"Design is how it works." — Steve Jobs
Friday, October 21, 2016
Thursday, October 20, 2016
Wednesday, October 19, 2016
A Meditation on Two Dates
The dates are October 14, 2016, the release date of
the new film "The Accountant" —
"… clearer, more economical and formal, more liturgical."
— David Remnick on lyrics of Leonard Cohen
vs. those of Bob Dylan, quoted here on Oct. 14
— and May 12, 2016, the publication date of
a YouTube trailer for "The Accountant."
Also quoted in the May 12 post —
See as well the Ape with Skull (Affe mit Schädel) statue in
the Oct. 17 post Memorial Encounter. The version of the statue
pictured there omits the inscription "ERITIS SICUT DEUS"
in a book at the statue's base. There are related remarks on
Mephistopheles and Faust at a different weblog.
Tuesday, October 18, 2016
The term "parametrization," as discussed in Wikipedia,
seems useful for describing labelings that are not, at least
at first glance, of a vector-space nature.
Examples: The labelings of a 4×4 array by a blank space
plus the 15 two-subsets of a six-set (Hudson, 1905) or by a
blank plus the 5 elements and the 10 two-subsets of a five-set
(derived in 2014 from a 1906 page by Whitehead), or by
a blank plus the 15 line diagrams of the diamond theorem.
Thus "parametrization" is apparently more general than
the word "coodinatization" used by Hermann Weyl —
“This is the relativity problem: to fix objectively
a class of equivalent coordinatizations and to
ascertain the group of transformations S
mediating between them.”
Note, however, that Weyl's definition of "coordinatization"
is not limited to vector-space coordinates.

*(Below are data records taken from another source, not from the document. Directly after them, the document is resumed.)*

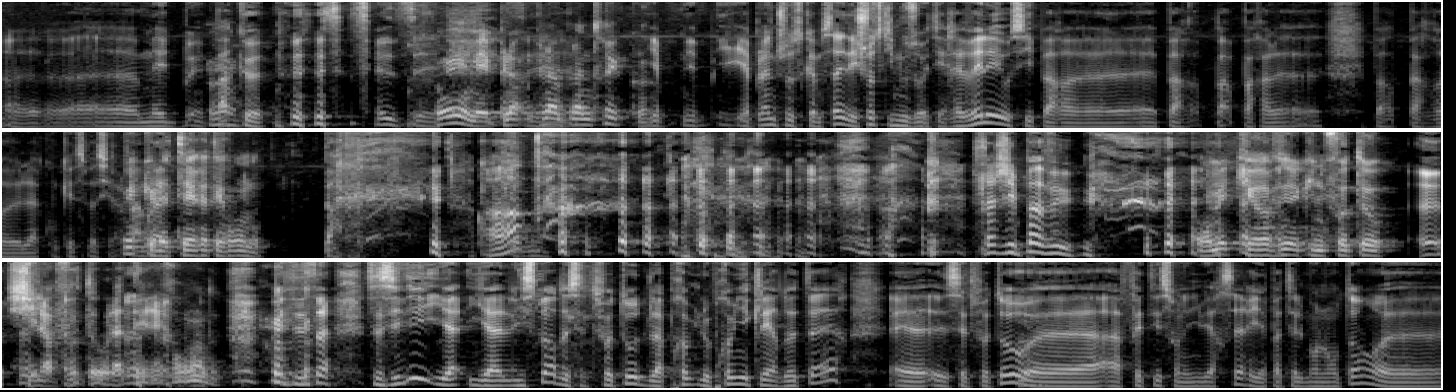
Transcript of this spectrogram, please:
euh, mais, pas que. oui, mais plein, plein, plein de trucs. Il y, a plein de choses comme ça, des choses qui nous ont été révélées aussi par, euh, par, par, par, euh, par, la conquête spatiale. Oui, que la Terre était ronde. Ah Ça, j'ai pas vu. Un mec qui est revenu avec une photo. J'ai la photo, la Terre est ronde. c'est ça. Ceci dit, il y a, l'histoire de cette photo de la le premier clair de Terre. Euh, cette photo euh, a fêté son anniversaire il y a pas tellement longtemps. Euh,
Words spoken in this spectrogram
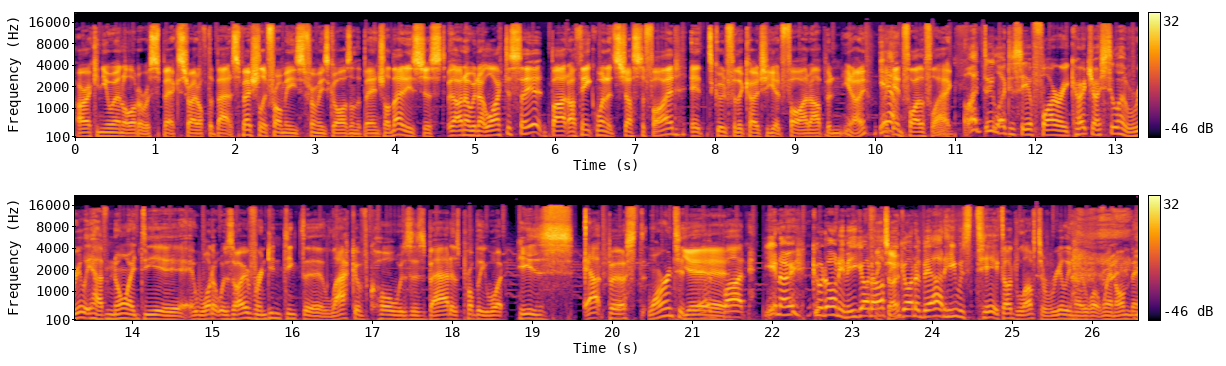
I reckon you earn a lot of respect straight off the bat, especially from his from his guys on the bench. Like that is just, I know we don't like to see it, but I think when it's justified, it's good for the coach to get fired up and, you know, Yeah. again, fly the flag. I do like to see a fiery coach. I still have- really have no idea what it was over and didn't think the lack of call was as bad as probably what his outburst warranted there. Yeah. But, you know, good on him. He got up, so. he got about, he was ticked. I'd love to really know what went on there.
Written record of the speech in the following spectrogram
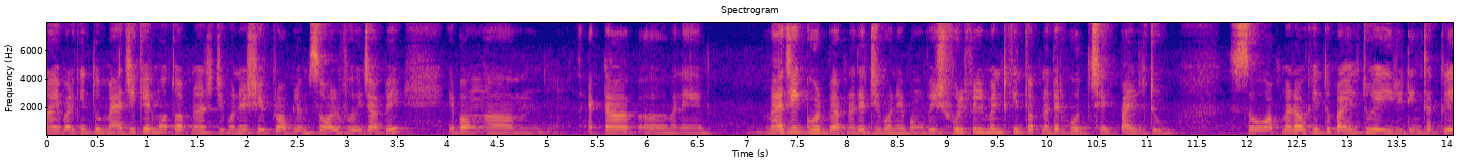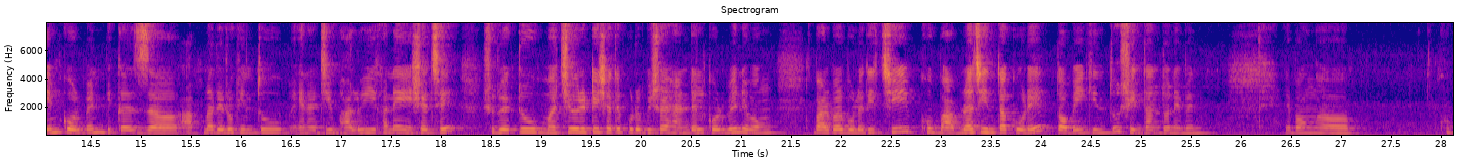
না, এবার কিন্তু ম্যাজিকের মতো আপনার জীবনের সেই প্রবলেম সলভ হয়ে যাবে এবং একটা মানে ম্যাজিক ঘটবে আপনাদের জীবনে এবং উইশ ফুলফিলমেন্ট কিন্তু আপনাদের হচ্ছে পাইল টু। সো আপনারাও কিন্তু পাইল টু এই রিডিংটা ক্লেম করবেন বিকজ আপনাদেরও কিন্তু এনার্জি ভালোই এখানে এসেছে। শুধু একটু ম্যাচিওরিটির সাথে পুরো বিষয় হ্যান্ডেল করবেন এবং বারবার বলে দিচ্ছি, খুব ভাবনা চিন্তা করে তবেই কিন্তু সিদ্ধান্ত নেবেন। এবং খুব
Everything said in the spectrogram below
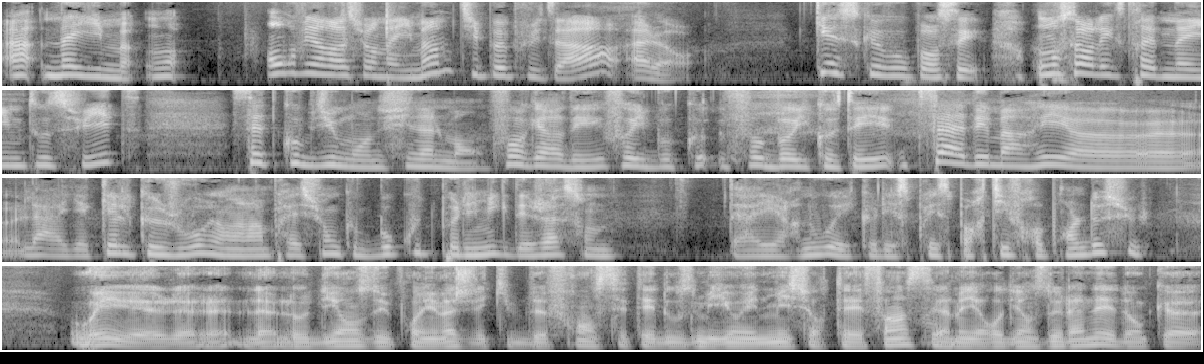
Ah, Naïm, on, on reviendra sur Naïm un petit peu plus tard. Alors, Qu'est-ce que vous pensez? On sort l'extrait de Naïm tout de suite. Cette Coupe du Monde, finalement, faut regarder, faut, faut boycotter. Ça a démarré euh, là il y a quelques jours et on a l'impression que beaucoup de polémiques déjà sont derrière nous et que l'esprit sportif reprend le dessus. Oui, euh, l'audience du premier match de l'équipe de France, c'était 12 millions et demi sur TF1, c'est la meilleure audience de l'année. Donc, euh,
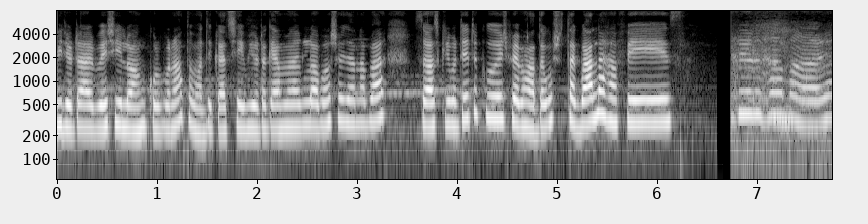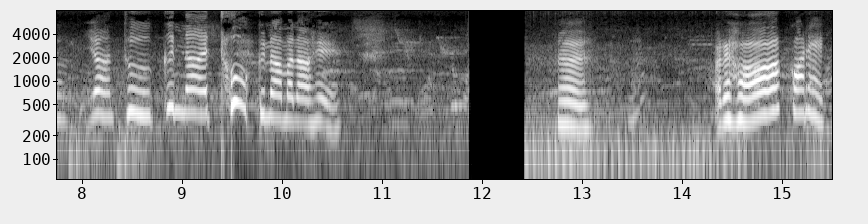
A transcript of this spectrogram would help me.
ভিডিওটা আর বেশি লং করব না। তোমাদের কাছে এই ভিডিওটা কেমন লাগল অবশ্যই জানাবা। সো আজকের মধ্যে এটা কুয়েশ ভাই ভালো অবশ্যই থাকবে আল্লাহ হাফেজ। হে। হ্যাঁ। আরে হ করেক্ট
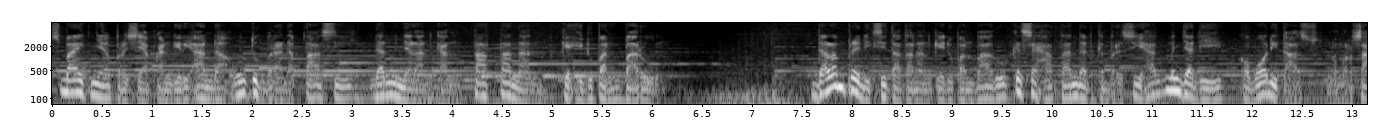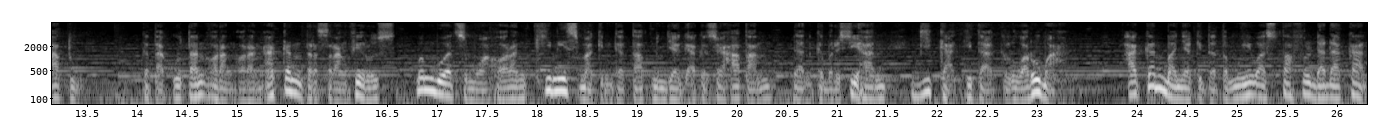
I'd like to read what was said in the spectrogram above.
sebaiknya persiapkan diri Anda untuk beradaptasi dan menjalankan tatanan kehidupan baru. Dalam prediksi tatanan kehidupan baru, kesehatan dan kebersihan menjadi komoditas nomor satu. Ketakutan orang-orang akan terserang virus membuat semua orang kini semakin ketat menjaga kesehatan dan kebersihan jika kita keluar rumah. Akan banyak kita temui wastafel dadakan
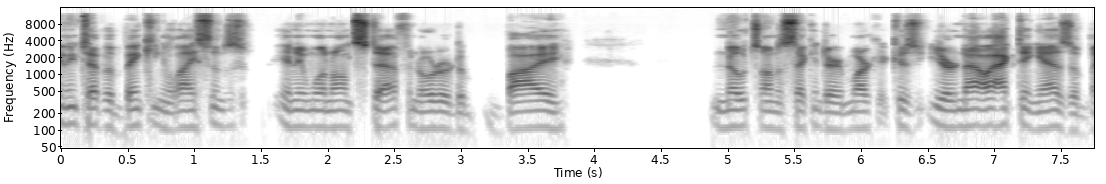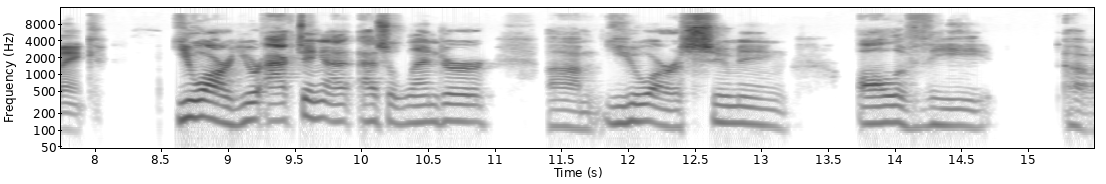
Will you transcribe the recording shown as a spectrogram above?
any type of banking license? Anyone on staff in order to buy notes on a secondary market because you're now acting as a bank. You are. You're acting a, as a lender. Um, you are assuming all of the uh,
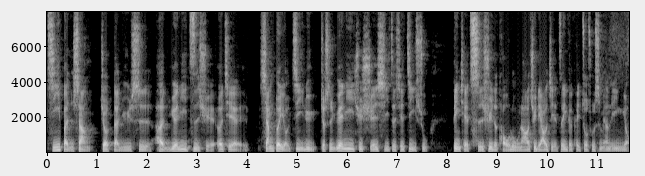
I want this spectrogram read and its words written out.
基本上就等于是很愿意自学，而且相对有纪律，就是愿意去学习这些技术，并且持续的投入，然后去了解这个可以做出什么样的应用。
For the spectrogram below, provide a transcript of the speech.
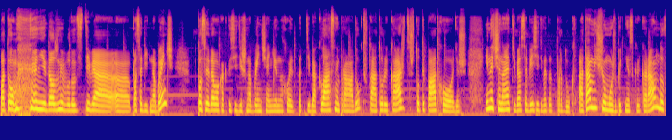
Потом они должны будут с тебя э, посадить на бенч. После того, как ты сидишь на бенче, они находят под тебя классный продукт, в который кажется, что ты подходишь, и начинают тебя собесить в этот продукт. А там еще может быть несколько раундов,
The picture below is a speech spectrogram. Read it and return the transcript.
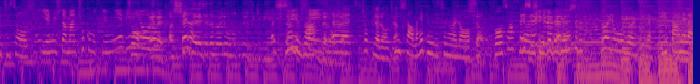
ötesi olsun. 23'ten ben çok umutluyum. Niye Çok bilmiyorum. evet aşırı Ben- derecede böyle umutluyuz 2020'den. Aşırı güzel. yükseğiz. Güzel olacak. Evet, çok güzel olacak. İnşallah hepimiz için öyle olsun. İnşallah. Bol şans diliyorum. Teşekkür de ederim. görüşürüz. Böyle uğurluyorum size. İyi sahneler.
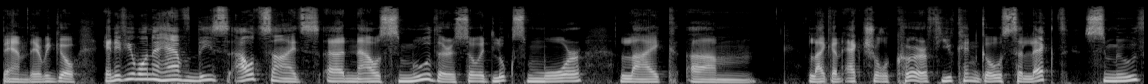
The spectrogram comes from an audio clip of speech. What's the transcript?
Bam, there we go. And if you want to have these outsides uh, now smoother, so it looks more like um, like an actual curve, you can go select smooth,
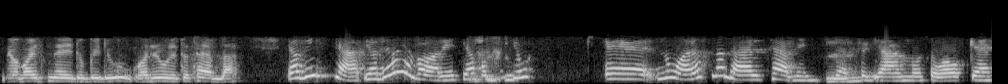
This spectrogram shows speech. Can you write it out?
Du har varit med i Doobidoo. Var det roligt att tävla? Ja, visst ja. Ja, det har jag varit. Jag har mm. gjort eh, några sådana där tävlingsprogram mm. och så. Och eh,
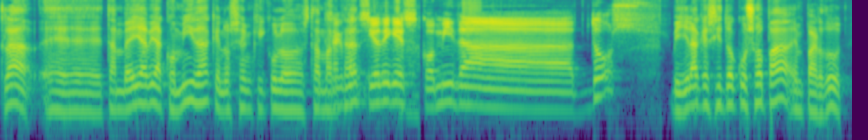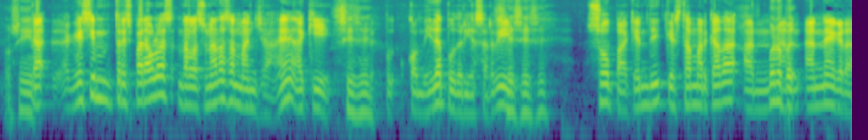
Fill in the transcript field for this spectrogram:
Clar, eh, també hi havia comida, que no sé en quin color està Exacte. marcat. Si jo digués comida 2, Vigila que si toco sopa hem perdut. O sigui, que haguéssim tres paraules relacionades amb menjar, eh? aquí. Sí, sí. Comida podria servir. Sí, sí, sí. Sopa, que hem dit que està marcada en, Bueno, en, en negre.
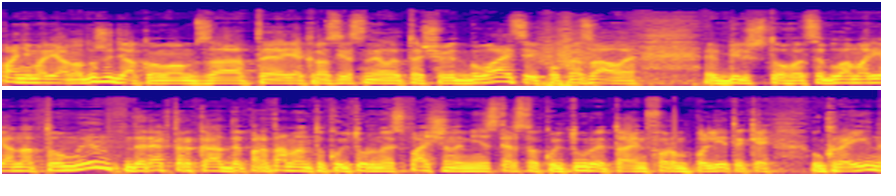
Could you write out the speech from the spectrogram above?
Пані Мар'яно, дуже дякуємо вам за те, як роз'яснили те, що відбувається, і показали більш того. Це була Мар'яна Томин, директорка департаменту культурної спадщини Міністерства культури та інформполітики України.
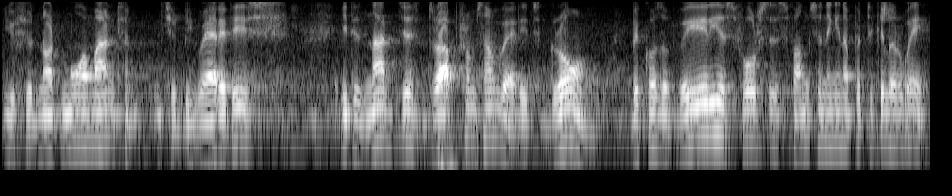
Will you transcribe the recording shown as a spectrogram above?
You should not move a mountain, it should be where it is. It is not just dropped from somewhere, it's grown because of various forces functioning in a particular way.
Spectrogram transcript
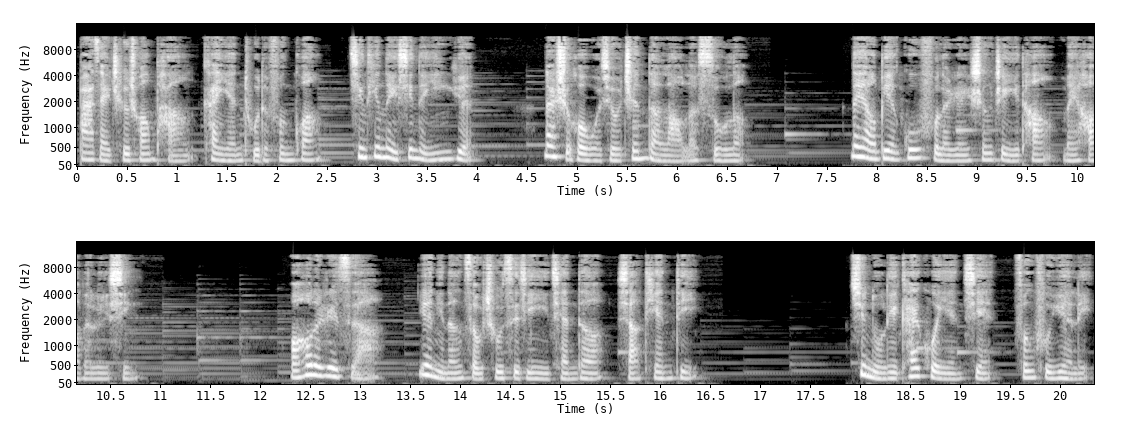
扒在车窗旁看沿途的风光。”倾听内心的音乐，那时候我就真的老了俗了，那样便辜负了人生这一趟美好的旅行。往后的日子啊，愿你能走出自己以前的小天地，去努力开阔眼界，丰富阅历。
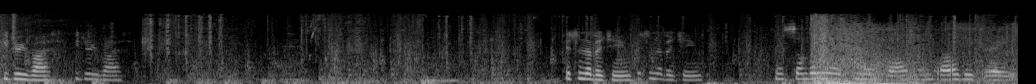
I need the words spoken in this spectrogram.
Huge revive. Huge revive. It's another team. It's another team. Can somebody like come and grab him? That would be great.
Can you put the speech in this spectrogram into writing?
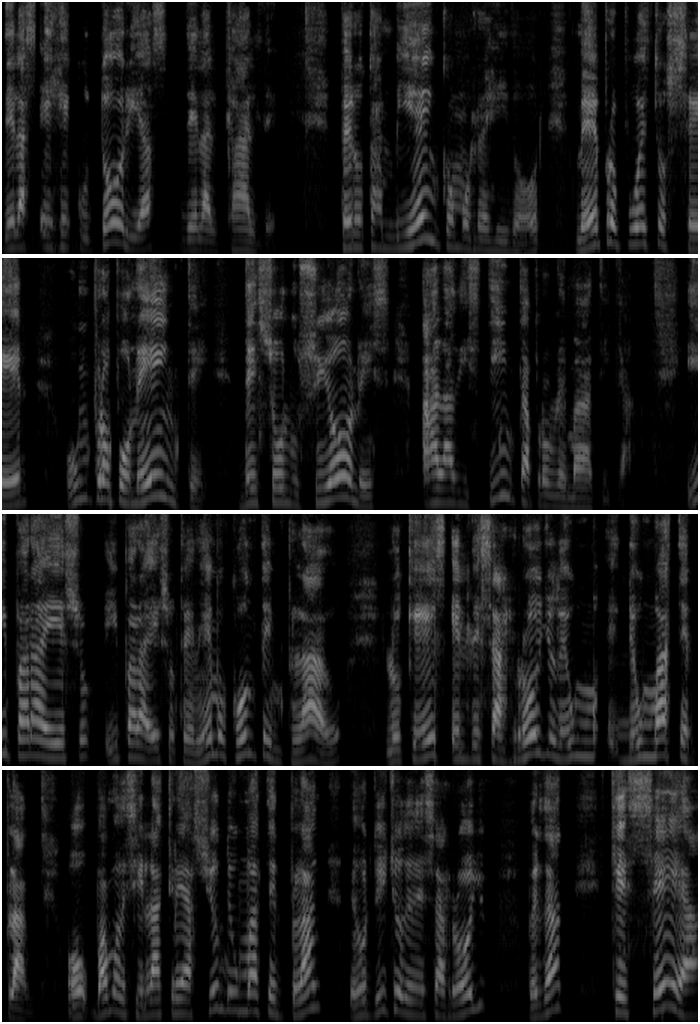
de las ejecutorias del alcalde. Pero también como regidor me he propuesto ser un proponente de soluciones a la distinta problemática. Y para eso, y para eso tenemos contemplado lo que es el desarrollo de un, de un master plan, o vamos a decir, la creación de un master plan, mejor dicho, de desarrollo, ¿verdad? Que sea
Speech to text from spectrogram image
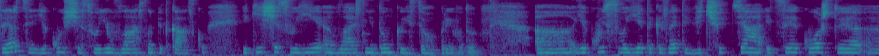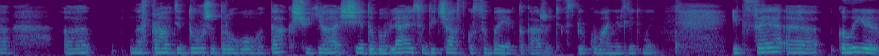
серця якусь ще свою власну підказку, якісь ще свої е, власні думки з цього приводу. Якусь своє таке, знаєте, відчуття, і це коштує е, е, насправді дуже дорогого, так що я ще додаю сюди частку себе, як то кажуть, в спілкуванні з людьми. І це, е, коли я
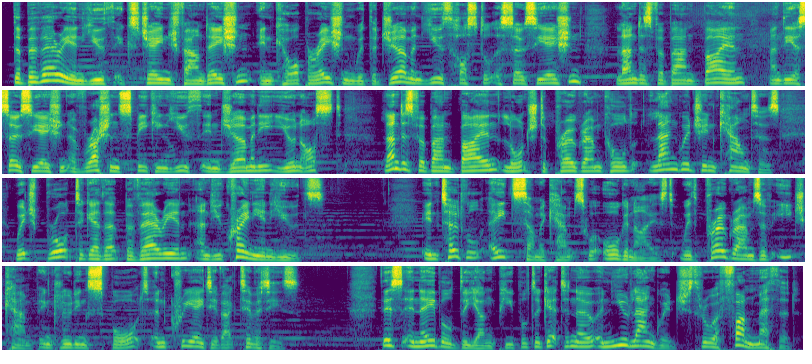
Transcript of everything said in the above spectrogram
The Bavarian Youth Exchange Foundation, in cooperation with the German Youth Hostel Association, Landesverband Bayern, and the Association of Russian speaking youth in Germany, UNOST, Landesverband Bayern launched a program called Language Encounters, which brought together Bavarian and Ukrainian youths. In total, eight summer camps were organised, with programs of each camp including sport and creative activities. This enabled the young people to get to know a new language through a fun method.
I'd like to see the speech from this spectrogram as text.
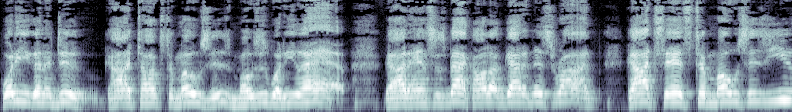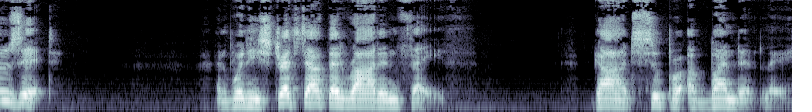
what are you going to do? God talks to Moses. Moses, what do you have? God answers back, All I've got in this rod. God says to Moses, Use it. And when he stretched out that rod in faith, God superabundantly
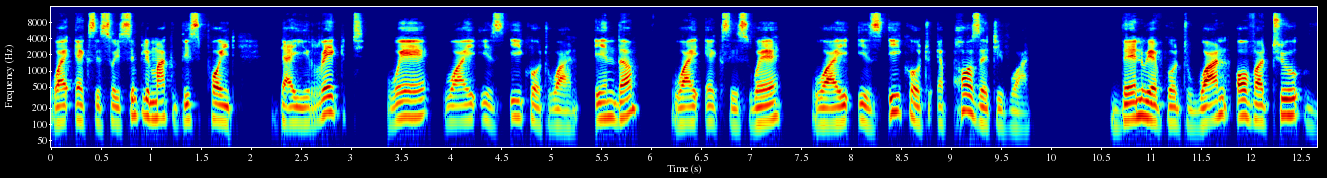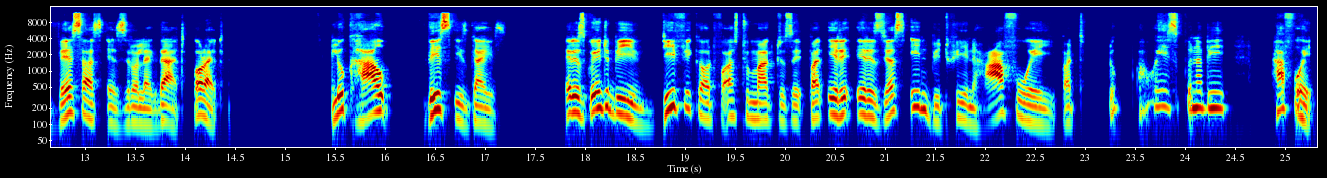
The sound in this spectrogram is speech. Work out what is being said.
y-axis. So you simply mark this point direct where y is equal to 1 in the y-axis where y is equal to a positive 1. Then we have got 1 over 2 versus a 0 like that. All right. Look how this is, guys it is going to be difficult for us to mark to say, but it, it is just in between halfway. But look, how is going to be halfway?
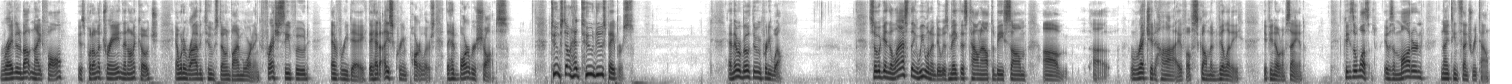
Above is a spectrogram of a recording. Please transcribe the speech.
right at about nightfall. It was put on a train, then on a coach, and would arrive in Tombstone by morning. Fresh seafood every day. They had ice cream parlors, they had barber shops. Tombstone had two newspapers, and they were both doing pretty well. So, again, the last thing we want to do is make this town out to be some um, uh, wretched hive of scum and villainy, if you know what I'm saying. Because it wasn't. It was a modern 19th century town.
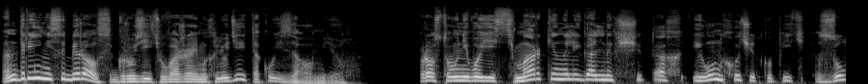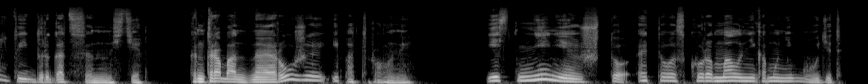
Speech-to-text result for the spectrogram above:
Андрей не собирался грузить уважаемых людей такой заумью. Просто у него есть марки на легальных счетах, и он хочет купить золото и драгоценности, контрабандное оружие и патроны. Есть мнение, что этого скоро мало никому не будет,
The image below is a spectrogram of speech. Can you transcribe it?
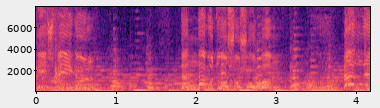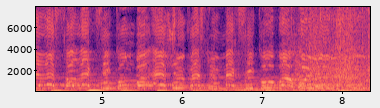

He describes it
as simply a mapping to a set of reproducible symbols .
(But Weyl does imply that these symbols should, like vector-space
coordinates, admit a group of transformations among themselves
that can be used to describe transformations of the point-space